Planet Fires, premiered in 1985 in Rochester, New York for the opening of Geva Theatre Center's new theatre. It was set at a campground near Rochester, at the end of the American Civil War, dealing "provocatively with American history and with questions of freedom, choice and loyalty."[2] It featured a newly freed slave and a Union deserter, who encounter in spirit (and on stage) major figures of the day, such as Frederick Douglass and Susan B. Anthony. Mel Gussow, theater critic for the New York Times, described it as one of Babe's most striking works since A Prayer for My Daughter.[2]

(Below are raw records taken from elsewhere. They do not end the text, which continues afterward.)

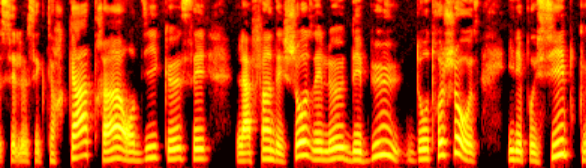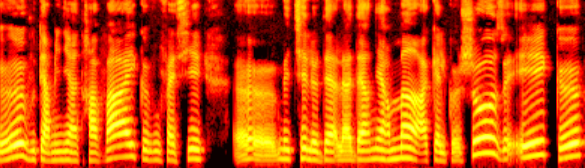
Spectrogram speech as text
c'est le secteur 4, hein, on dit que c'est la fin des choses et le début d'autre chose. Il est possible que vous terminiez un travail, que vous fassiez euh, mettiez la dernière main à quelque chose et que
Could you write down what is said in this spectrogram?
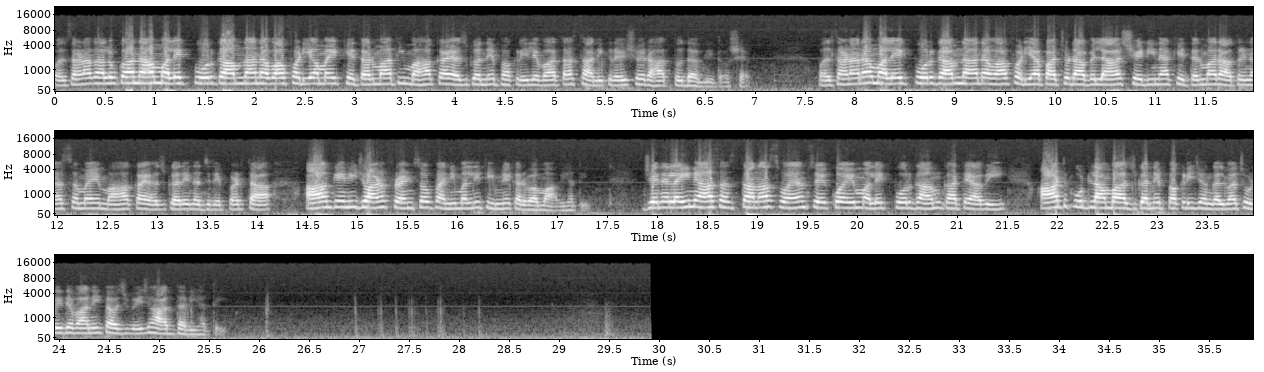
વલસાણા તાલુકાના મલેકપુર ગામના નવા ફળિયામાં ખેતરમાંથી મહાકાય અજગરને પકડી લેવાતા સ્થાનિક રહીશોએ રાહતનો દમ લીધો છે. વલસાણાના મલેકપુર ગામના નવા ફળિયા પાછળ આવેલા શેરડીના ખેતરમાં રાત્રિના સમયે મહાકાય અજગરે નજરે પડતા આ અંગેની જાણ ફ્રેન્ડ્સ ઓફ એનિમલની ટીમને કરવામાં આવી હતી. જેને લઈને આ સંસ્થાના સ્વયંસેવકોએ મલેકપુર ગામ ખાતે આવી આઠ ફૂટ લાંબા અજગરને પકડી જંગલમાં છોડી દેવાની તજવીજ હાથ ધરી હતી.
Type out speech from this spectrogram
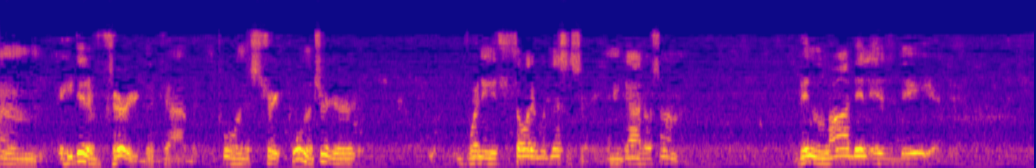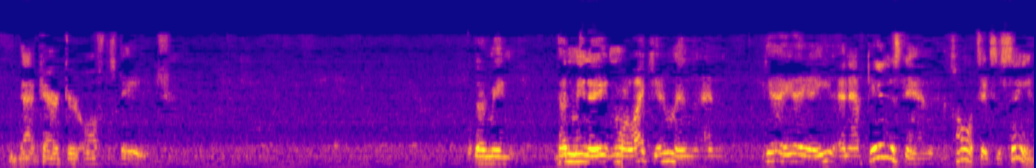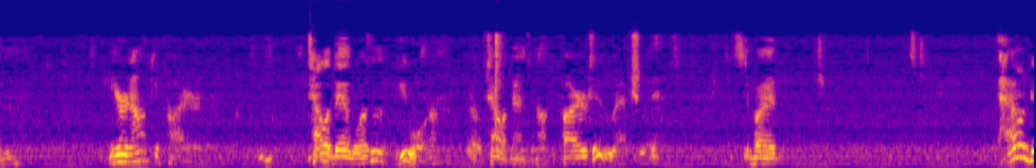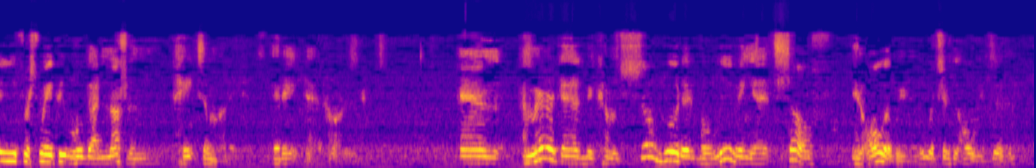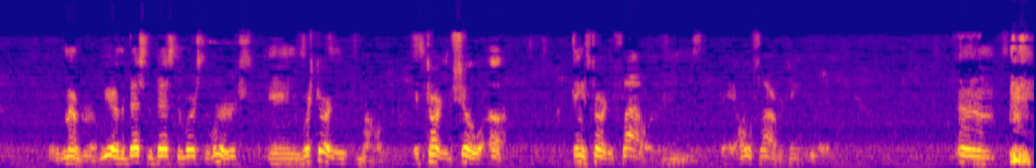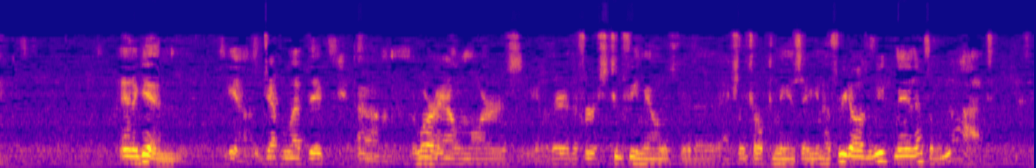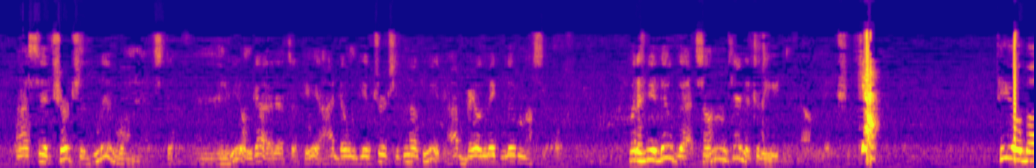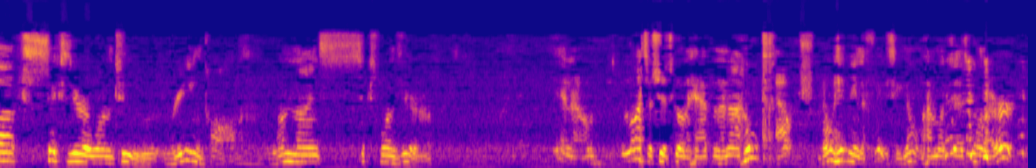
Um, he did a very good job pulling the pulling the trigger when he thought it was necessary, and he got Osama. Bin Laden is dead. That character off the stage. Doesn't mean doesn't mean there ain't more like him, and and yeah, yeah, yeah. In Afghanistan, the politics is saying you're an occupier. Taliban wasn't. You are. Well, Taliban's an occupier too, actually. But how do you persuade people who got nothing hate somebody? It ain't that hard. And America has become so good at believing in itself in all that we do, which isn't always good. Remember, we are the best of the best and the worst of the worst, and we're starting, well, it's starting to show up. Things starting to flower, and all the flowers ain't good. Um, and again, you know, Jeff Leptic, um, Laura Allen Mars, you know, they're the first two females that uh, actually talk to me and say, you know, three dollars a week, man, that's a lot. I said, churches live on that stuff. And, and if you don't got it, that's okay. I don't give churches nothing either. I barely make a living myself. But if you do got something, send it to the Eden Foundation. Yeah. P.O. Box 6012, Reading Paul, 19610. You know, lots of shit's going to happen, and I hope, ouch, don't hit me in the face. You know how much that's going to hurt.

In a letter to The Times in 1982, Mr. Babe said that working in the theater requires "stamina, patience, concern and some little indifference to the passing fancies of each season." He added: "The startling vanishment of the playwright is not only a fact, but his and her persistence in an era of incivility and social chaos is something of a miracle. Celebration is in order."[1]

Personal life[edit]

He married Susan Bramhall in 1967, and they had a daughter Charissa before their later divorce. In later life, Babe lived in Darien, Connecticut with his companion Neal Bell, a playwright. Babe died of lung cancer at the age of 59 on December 6, 2000, in a hospice in Stamford, Connecticut. His mother, sisters, and daughter Charissa Pacella survived him.[1]

Plays and premiere dates[edit]

Screenplays[edit]

Radio plays[edit]

  • Hot Dogs and Soda Pop, National Public Radio (NPR), 1980
  • The Volunteer Fireman, NPR, 1981
  • One For the Record, WNYC's The Radio Stage (Marjorie Van Halteren, Producer), 1984

Television[edit]

Opera librettos[edit]

References[edit]

  1. ^ a b c d e f g Mel Gussow, "Thomas Babe, 59, Playwright For Papp's Public Theater", New York Times, 15 December 2000, accessed 27 February 2014
  2. ^ a b Mel Gussow, "THE STAGE: 'PLANET FIRES,' AT GEVA IN ROCHESTER", New York Times, 14 April 1985, accessed 27 February 2014

External links[edit]